When the grizzly bears of Glacier National Park roll out of their dens this spring, they'll be roaming their home ranges that can stretch up to 1500 square miles. And the resident elk put the bears to shame—they can travel dozens of miles in just one day! We humans might not be quite on their level, but nothing inspires us to get out and stretch our legs like the "locals" do.
It may be too soon to hit the trails (or even see them under the snow) but not to start thinking about it. Hiking season is just around the corner. Let your mind wander the 700+ miles of hiking trails that crisscross the wildlands of Glacier National Park, and get planning. Here's what you’ll need to explore them.
Consider: Your Feet

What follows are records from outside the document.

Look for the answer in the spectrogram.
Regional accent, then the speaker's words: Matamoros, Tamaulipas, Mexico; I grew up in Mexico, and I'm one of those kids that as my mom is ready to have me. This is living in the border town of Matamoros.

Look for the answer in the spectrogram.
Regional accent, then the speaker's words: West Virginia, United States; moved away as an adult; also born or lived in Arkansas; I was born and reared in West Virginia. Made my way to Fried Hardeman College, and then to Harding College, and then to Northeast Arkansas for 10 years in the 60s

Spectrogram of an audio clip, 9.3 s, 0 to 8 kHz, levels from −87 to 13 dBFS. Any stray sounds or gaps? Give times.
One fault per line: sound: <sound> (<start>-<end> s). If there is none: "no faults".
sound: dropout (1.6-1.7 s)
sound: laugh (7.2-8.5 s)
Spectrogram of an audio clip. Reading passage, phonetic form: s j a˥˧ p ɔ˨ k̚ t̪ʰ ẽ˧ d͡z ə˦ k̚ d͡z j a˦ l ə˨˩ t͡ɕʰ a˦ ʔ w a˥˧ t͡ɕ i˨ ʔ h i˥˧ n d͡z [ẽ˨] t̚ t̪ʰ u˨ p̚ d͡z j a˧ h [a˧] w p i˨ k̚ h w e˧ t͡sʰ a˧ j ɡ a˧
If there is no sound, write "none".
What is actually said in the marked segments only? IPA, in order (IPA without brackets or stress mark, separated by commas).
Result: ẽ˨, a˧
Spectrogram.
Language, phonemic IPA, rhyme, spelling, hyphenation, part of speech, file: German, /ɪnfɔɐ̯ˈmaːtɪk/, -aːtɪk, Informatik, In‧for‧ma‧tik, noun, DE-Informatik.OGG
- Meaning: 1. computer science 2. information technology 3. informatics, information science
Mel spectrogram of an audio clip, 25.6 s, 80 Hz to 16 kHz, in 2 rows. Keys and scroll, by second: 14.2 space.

If you’re going to make one significant investment in this year’s hiking season, make it a solid pair of hiking boots. Boots with a sturdy sole and ankle support will make all the difference as the miles add up. Waterproof boots are a must-have for Glacier, where the trails intertwine with over 500 streams. Take the time to break in your boots before your first hiking day - even wearing them around the house helps!

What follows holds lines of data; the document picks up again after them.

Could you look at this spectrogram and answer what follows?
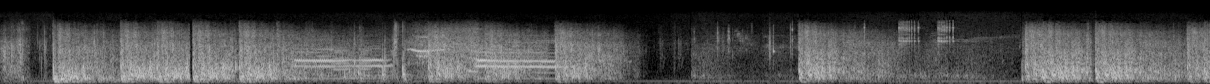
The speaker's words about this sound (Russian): Вооружившись ложками, герои наклоняются над едой, как вдруг тарелки разлетаются от выстрелов.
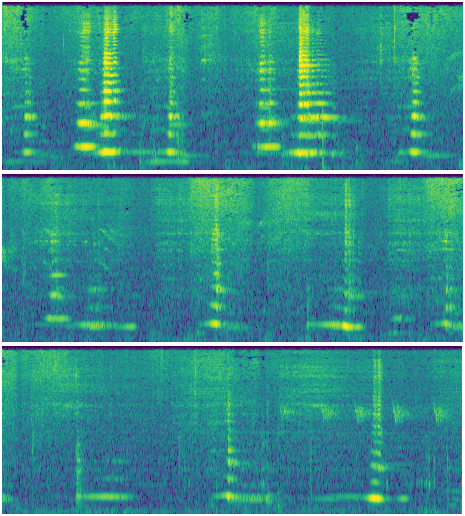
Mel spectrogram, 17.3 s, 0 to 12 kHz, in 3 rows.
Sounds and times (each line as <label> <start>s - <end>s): Gate squeak 0.1s - 7.4s
Gate squeak 8.1s - 8.9s
Gate squeak 14.0s - 17.2s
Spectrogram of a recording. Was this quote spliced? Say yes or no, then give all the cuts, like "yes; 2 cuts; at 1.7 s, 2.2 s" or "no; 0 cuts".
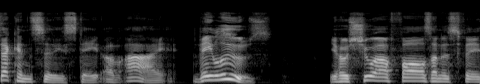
no; 0 cuts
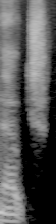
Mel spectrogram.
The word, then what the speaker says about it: Ochs: My last name is spelled O-C-H-S, but it's pronounced Ochs.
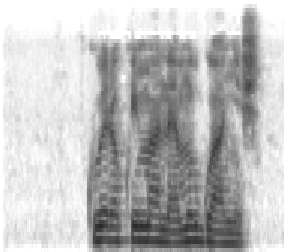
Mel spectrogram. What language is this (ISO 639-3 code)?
kin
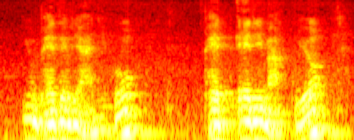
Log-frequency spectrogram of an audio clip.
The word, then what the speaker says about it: 벧엘: 이건 베델이 아니고 벳엘이 맞고요. 정확하게 히브리식으로 말하면 베트엘이죠. 왜냐하면 트 발음은 받침으로 사용되지 않기 때문에 베트엘. 우리한테는 좀 생소하지만 베트엘이 가장 정확한 발음이고 우리에게 익숙한 발음으로 하면 벳엘. 베델은 아니에요.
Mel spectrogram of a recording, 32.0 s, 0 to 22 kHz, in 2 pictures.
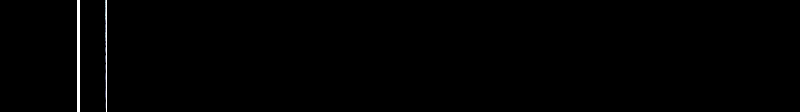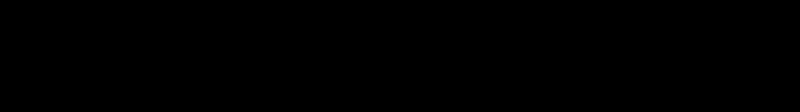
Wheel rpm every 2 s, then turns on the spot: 0, 0, 0, 0, 0, 0, 0, 0, 0, 0, 0, 0, 0, 0, 0, 0.
none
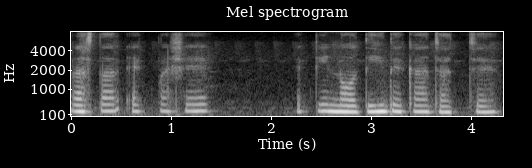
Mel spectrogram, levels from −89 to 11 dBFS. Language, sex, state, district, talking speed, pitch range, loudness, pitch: Bengali, female, Assam, Hailakandi, 95 wpm, 210-230 Hz, -14 LUFS, 220 Hz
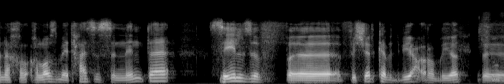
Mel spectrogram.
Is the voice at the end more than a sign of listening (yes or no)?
no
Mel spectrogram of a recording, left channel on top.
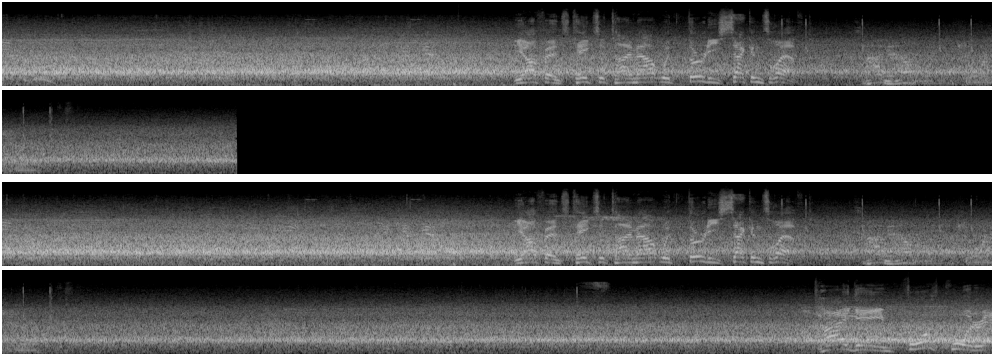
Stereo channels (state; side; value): drops out; left; at 12.2 s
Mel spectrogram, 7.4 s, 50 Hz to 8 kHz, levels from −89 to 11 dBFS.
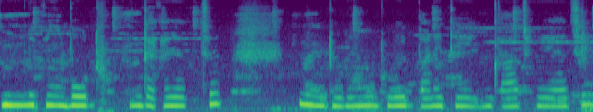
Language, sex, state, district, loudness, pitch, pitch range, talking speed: Bengali, female, Jharkhand, Sahebganj, -16 LUFS, 230 Hz, 225-245 Hz, 80 wpm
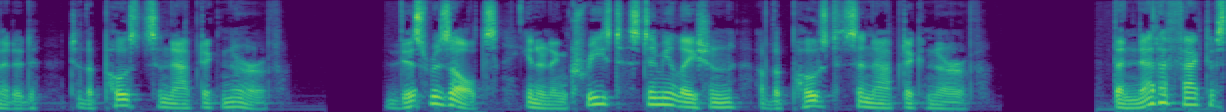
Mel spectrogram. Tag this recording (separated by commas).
Speech, Speech synthesizer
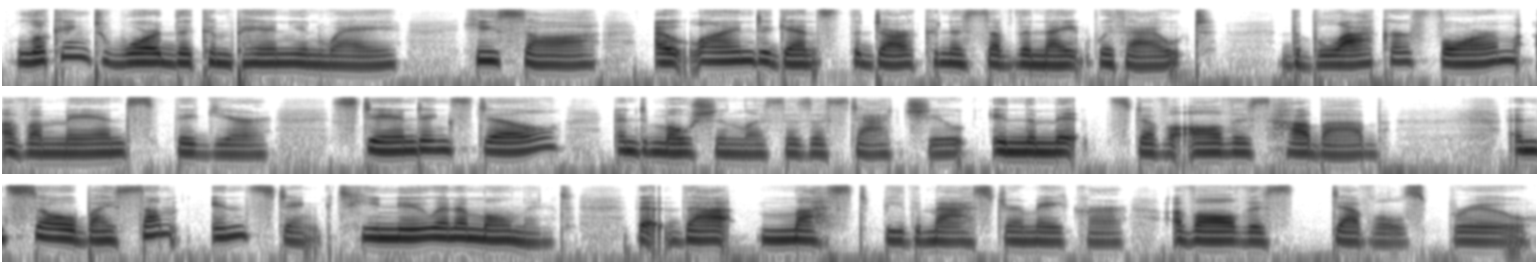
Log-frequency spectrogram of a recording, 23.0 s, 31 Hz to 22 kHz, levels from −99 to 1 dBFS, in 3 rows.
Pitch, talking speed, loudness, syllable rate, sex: 180 Hz, 150 wpm, -22 LUFS, 4.0 syllables/s, female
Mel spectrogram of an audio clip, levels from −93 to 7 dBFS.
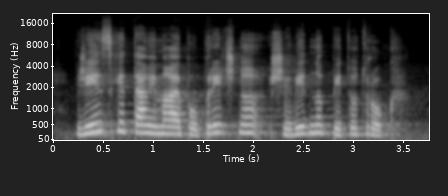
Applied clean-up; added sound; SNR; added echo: none; none; none; none.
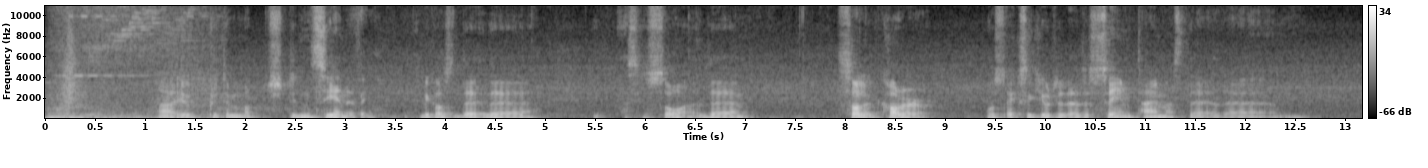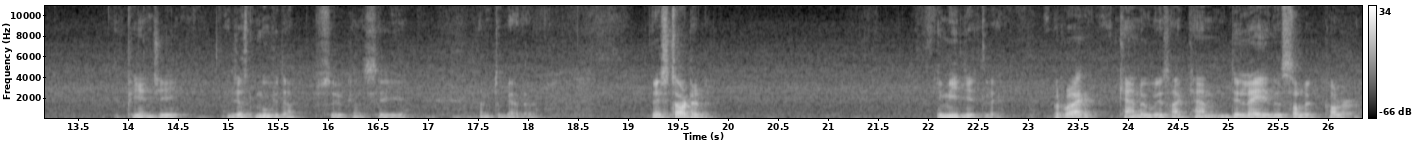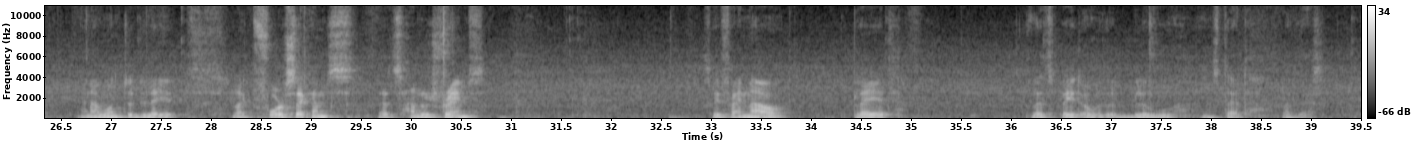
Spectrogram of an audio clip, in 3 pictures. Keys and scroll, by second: 15.6 super+Up, 16.5 super+Down, 28.9 i, 29.2 0, 30.3 Return, 37.4 F2.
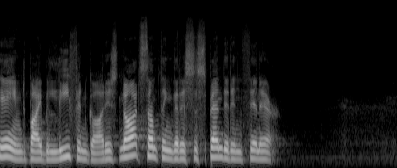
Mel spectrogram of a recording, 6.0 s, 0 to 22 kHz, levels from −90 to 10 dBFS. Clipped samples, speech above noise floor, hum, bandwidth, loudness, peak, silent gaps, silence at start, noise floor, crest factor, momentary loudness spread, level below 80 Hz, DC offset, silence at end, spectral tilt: under 0.1%; 50 dB; 60 Hz at -60 dBFS; 12.5 kHz; -26 LUFS; -8 dBFS; none; 0 s; -75 dBFS; 18 dB; 8 LU; -78 dBFS; under 0.1%; 1.85 s; -7.5 dB/octave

Don’t forget wool or synthetic hiking socks to keep your feet warm, dry and blister-free. Hiking poles and a well-fitted backpack also work wonders in helping you walk farther and faster.
We share the park with four-legged local residents that range in size from pikas, beavers and hares to mountain goats, elk and bears. This is their home - they were here first, after all! Do your best to make noise constantly to let wildlife in the area know of your presence (no one will judge you for a trail-side sing-along). Carry bear spray when you’re hiking, and know how to use it. Most outdoor retailers in Glacier sell bear spray and can give you a run-down on safe use.

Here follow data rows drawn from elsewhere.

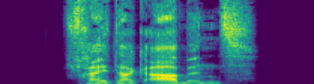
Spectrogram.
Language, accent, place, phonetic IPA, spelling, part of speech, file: German, Germany, Berlin, [ˌfʁaɪ̯taːkˈʔaːbn̩t͡s], Freitagabends, noun, De-Freitagabends.ogg
- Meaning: genitive of Freitagabend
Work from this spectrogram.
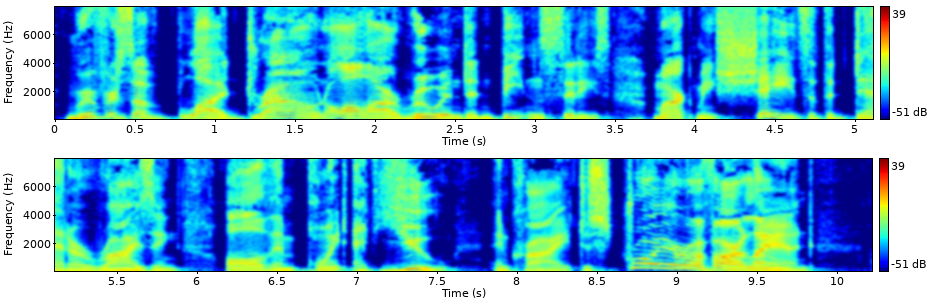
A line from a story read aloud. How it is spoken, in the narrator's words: Aida screams out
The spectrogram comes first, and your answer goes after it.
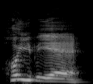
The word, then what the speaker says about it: Højbjerg: So I know it's Romeo and it's also Højbjerg. Not Højbjerg, not Hobjerg, Højbjerg.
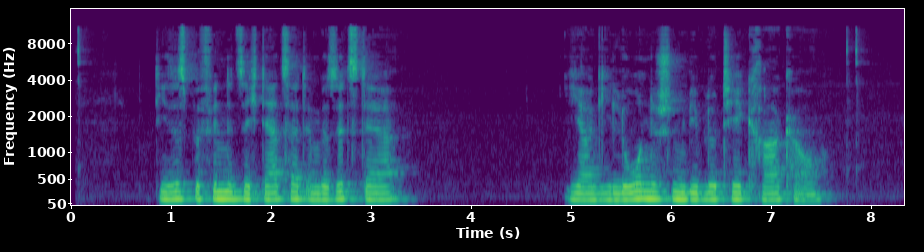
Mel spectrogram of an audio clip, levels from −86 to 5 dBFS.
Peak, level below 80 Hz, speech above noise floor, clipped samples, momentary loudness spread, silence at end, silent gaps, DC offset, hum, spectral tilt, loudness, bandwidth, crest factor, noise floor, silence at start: -6 dBFS; -58 dBFS; 49 dB; under 0.1%; 12 LU; 0.8 s; none; under 0.1%; none; -6 dB/octave; -20 LUFS; 11.5 kHz; 16 dB; -68 dBFS; 0.85 s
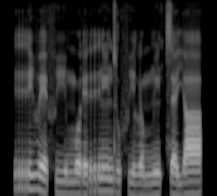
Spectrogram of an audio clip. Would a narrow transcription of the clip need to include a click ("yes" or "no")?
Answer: no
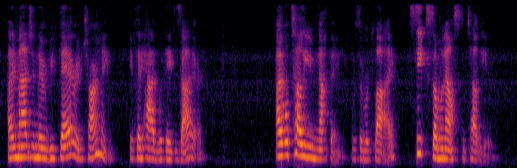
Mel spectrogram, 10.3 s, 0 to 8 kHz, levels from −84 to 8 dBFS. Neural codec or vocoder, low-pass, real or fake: vocoder, 44.1 kHz, 80 mel bands, Vocos; 7.2 kHz; fake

When you come across animals give them plenty of space—particularly if they are mothers with their young. And don’t leave a trail of breadcrumbs; feeding wildlife limits their ability to keep themselves fed and alive.
In this land of peaks and glaciers, storms appear from behind nearby mountains in minutes and fade away just as quickly. To dress appropriately for a day of hiking in Glacier, think like an onion and layer up. Light, quick-dry clothing can be paired with warmer layers like merino wool or fleece and a rain and wind-proof jacket for blustery summits. Cool mornings give way to hot days, so don’t let a cloudy morning fool you into not bringing along a wide-brimmed hat and sunscreen.
Consider: Safety First, Second and Third
You may never need to use your safety gear, but it’s worth much more than its weight for peace of mind. Outfitters around the park stock basic first aid kits which can prevent a tumble from becoming a turn-around point. Insider tip—pack extra band-aids or tape for pesky hot-spots.
Know your planned route, carry a map and ensure that someone is aware of your destination and your planned return time. A flashlight or headlamp is always a good idea—if only to check for bugs in the outhouse!
Don’t let a growl of hunger send your hiking mates into high-alert mode. Packing plenty of snacks like trail mix and granola bars that you can eat on the go will help you avoid energy slumps. This is one time that adding extra chocolate to your trail mix is not just acceptable, but recommended.
Staying hydrated will keep you going even more than your snack supply will. Plan your water consumption based on distance, elevation gain and temperature (usually at least one 32 fluid oz. water bottle per person). Consider investing in a Camelbak hydration pack, or bring along a water treatment system like a handheld water filter or iodine tablets for purifying water on the trail.
Keep all these essentials in mind as you begin to daydream about summer—it'll be here before we know it!